I took my seven-year-old autistic daughter for a scan last week. When the pads were placed on to my daughter, she said it hurt. I explained that autistic people can have heightened senses such as pain, especially when anxious. The person doing the test said, "Yes but it isn't really hurting."
When my daughter was not co-operating, I said to the technician that they would have to speak more clearly so that my daughter would understand what was being said. The technician said that she thought that my daughter just did not want to do what we wanted her to do and pretty much implied that my daughter was being awkward.
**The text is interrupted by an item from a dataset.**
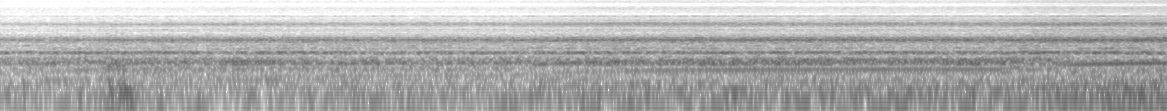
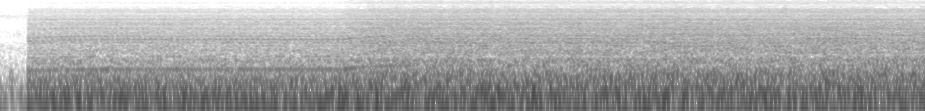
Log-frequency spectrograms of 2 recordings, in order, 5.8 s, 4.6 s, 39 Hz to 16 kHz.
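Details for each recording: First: The blower motor in my 2010 Chrysler Town and Country minivan has started making horrible screeching noises. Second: 2010 Chrysler Town & Country minivan after blower motor replacement: heater blower starts and runs with a smooth steady rush of air, previous screeching gone.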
It ended up that she was being asked to do two things at one time, and I think she was struggling to do that.
People with learning disabilities are entitled to the same treatment as everybody else and because they cannot always say what they need, somebody needs to make sure that they are getting what they need.
Spalding, LinconshireReuse content